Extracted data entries
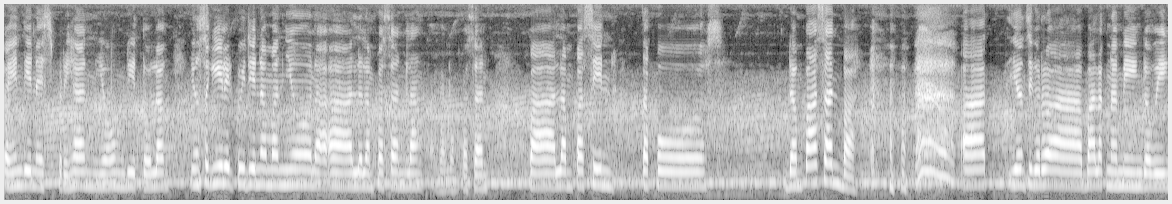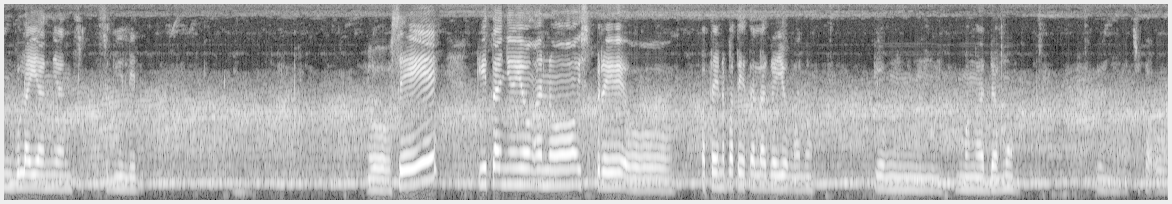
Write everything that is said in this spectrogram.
Kaya hindi na sprayhan yung dito lang. Yung sa gilid pwede naman yun ah, lalampasan lang, ah, lalampasan. Palampasin. Tapos dampasan ba? At yun siguro ah, balak namin gawing gulayan yan sa, sa gilid. Oh see? Kita nyo yung ano spray. Oh patay na patay talaga yung ano yung mga damo yun at saka oh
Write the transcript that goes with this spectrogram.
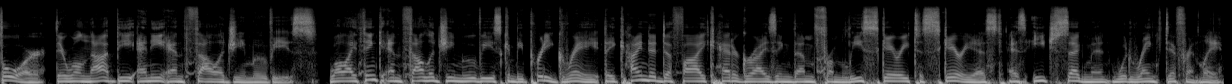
Four, there will not be any anthology movies. While I think anthology movies can be pretty great, they kinda defy categorizing them from least scary to scariest, as each segment would rank differently.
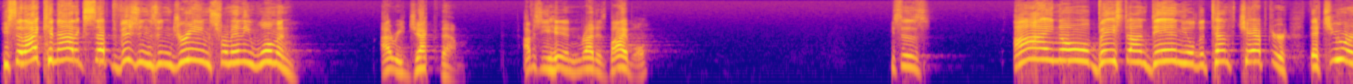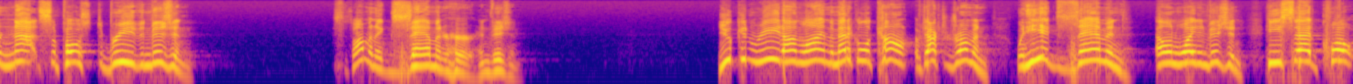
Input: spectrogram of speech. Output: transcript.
He said, I cannot accept visions and dreams from any woman. I reject them. Obviously, he didn't read his Bible. He says, I know based on Daniel, the 10th chapter, that you are not supposed to breathe in vision. Says, So I'm going to examine her in vision. You can read online the medical account of Dr. Drummond. When he examined Ellen White in vision, he said, quote,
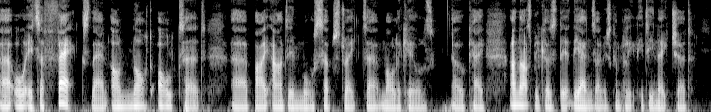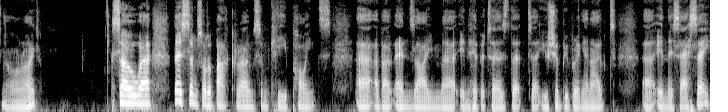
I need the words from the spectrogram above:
uh, or its effects then are not altered uh, by adding more substrate uh, molecules okay? And that's because the, the enzyme is completely denatured all right? So uh, there's some sort of background some key points uh, about enzyme uh, inhibitors that you should be bringing out in this essay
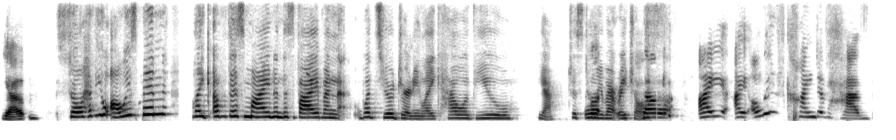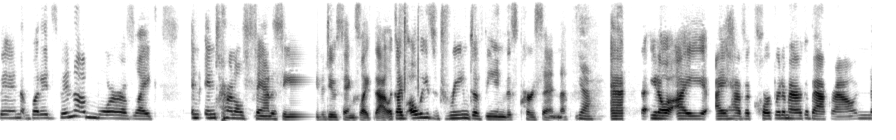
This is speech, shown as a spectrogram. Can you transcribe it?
Yep. So have you always been like of this mind and this vibe and what's your journey like? How have you yeah, just tell Well, me about Rachel. So I I always kind of have been, but it's been a more of like an internal fantasy to do things like that. Like I've always dreamed of being this person. yeah. And you know, I I have a corporate America background.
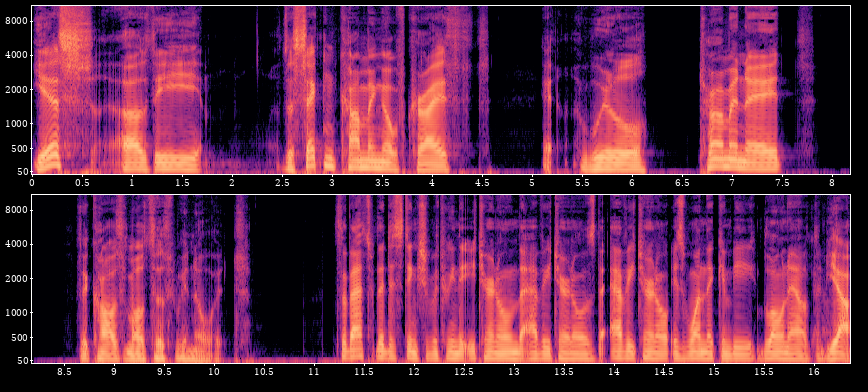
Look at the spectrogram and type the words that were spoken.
Yes, uh, the the second coming of Christ eh, will terminate the cosmos as we know it. So that's the distinction between the eternal and the aeviternal. Is the aeviternal is one that can be blown out. Yeah.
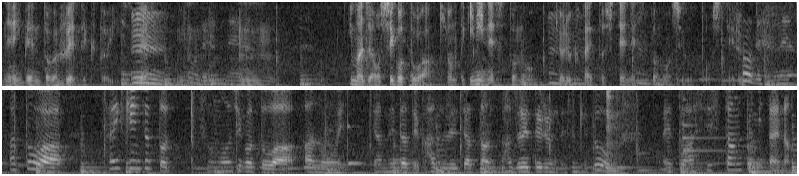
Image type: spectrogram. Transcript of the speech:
ねイベントが増えていくといいですね、うん。そうですね、うん。今じゃあお仕事は基本的にネストの協力隊としてネストのお仕事をしている、そうですね。あとは最近ちょっとそのお仕事はあの辞めたというか外れちゃった外れてるんですけど、うん。えっとアシスタントみたいなあの、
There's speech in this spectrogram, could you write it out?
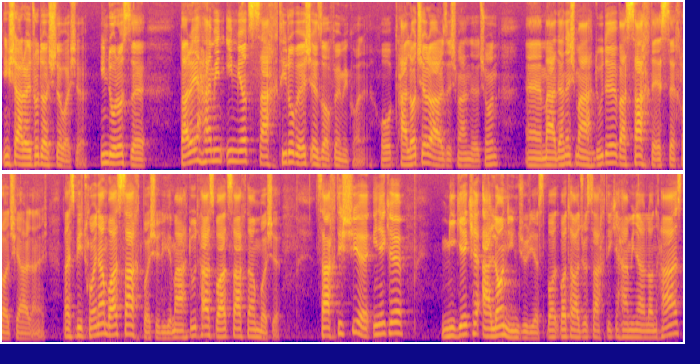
این شرایط رو داشته باشه. این درسته. برای همین این میاد سختی رو بهش اضافه می‌کنه. خب طلا چرا ارزشمنده؟ چون معدنش محدوده و سخت استخراج کردنش. پس بیت کوین هم باید سخت باشه دیگه. محدود هست باید سخت هم باشه. سختیش چیه؟ اینه که میگه که الان اینجوری است با, با توجه سختی که همین الان هست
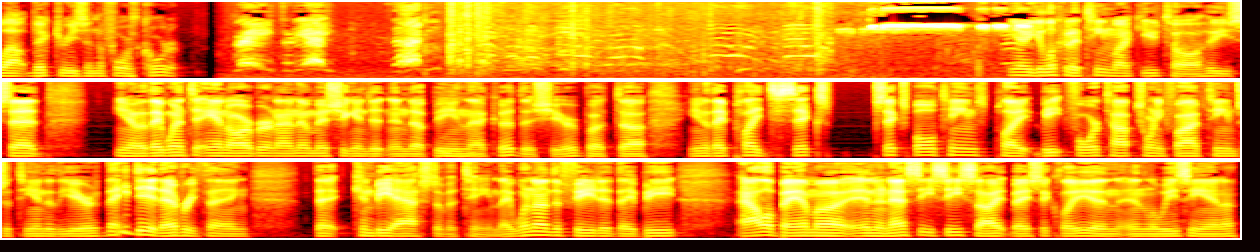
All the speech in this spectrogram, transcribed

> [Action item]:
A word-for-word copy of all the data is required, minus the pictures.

> [Task response]:
Write everything that is said in this spectrogram.
Kaya hindi na sprayhan yung dito lang. Yung sa gilid pwede naman yun ah, lalampasan lang, ah, lalampasan. Palampasin. Tapos dampasan ba? At yun siguro ah, balak namin gawing gulayan yan sa, sa gilid. Oh see? Kita nyo yung ano spray. Oh patay na patay talaga yung ano yung mga damo yun at saka oh
Write the transcript that goes with this spectrogram.
Four, there will not be any anthology movies. While I think anthology movies can be pretty great, they kinda defy categorizing them from least scary to scariest, as each segment would rank differently.
Input: spectrogram of speech. Output: transcript.
He said, I cannot accept visions and dreams from any woman. I reject them. Obviously, he didn't read his Bible. He says, I know based on Daniel, the 10th chapter, that you are not supposed to breathe in vision. Says, So I'm going to examine her in vision. You can read online the medical account of Dr. Drummond. When he examined Ellen White in vision, he said, quote,
I need the words from the spectrogram above:
uh, or its effects then are not altered uh, by adding more substrate uh, molecules okay? And that's because the, the enzyme is completely denatured all right? So uh, there's some sort of background some key points uh, about enzyme uh, inhibitors that you should be bringing out in this essay
This is speech, shown as a spectrogram. Can you transcribe it?
Yep. So have you always been like of this mind and this vibe and what's your journey like? How have you yeah, just tell Well, me about Rachel. So I I always kind of have been, but it's been a more of like an internal fantasy to do things like that. Like I've always dreamed of being this person. yeah. And you know, I I have a corporate America background.
Look at the spectrogram and type the words that were spoken.
Yes, uh, the the second coming of Christ eh, will terminate the cosmos as we know it. So that's the distinction between the eternal and the aeviternal. Is the aeviternal is one that can be blown out. Yeah.
Image type: spectrogram. Transcript of the speech:
ねイベントが増えていくといいですね、うん。そうですね、うん。今じゃあお仕事は基本的にネストの協力隊としてネストのお仕事をしている、そうですね。あとは最近ちょっとそのお仕事はあの辞めたというか外れちゃった外れてるんですけど、うん。えっとアシスタントみたいなあの、
There's speech in this spectrogram, could you write it out?
این شرایط رو داشته باشه. این درسته. برای همین این میاد سختی رو بهش اضافه می‌کنه. خب طلا چرا ارزشمنده؟ چون معدنش محدوده و سخت استخراج کردنش. پس بیت کوین هم باید سخت باشه دیگه. محدود هست باید سخت هم باشه. سختیش چیه؟ اینه که میگه که الان اینجوری است با, با توجه سختی که همین الان هست
All the speech in this spectrogram, transcribed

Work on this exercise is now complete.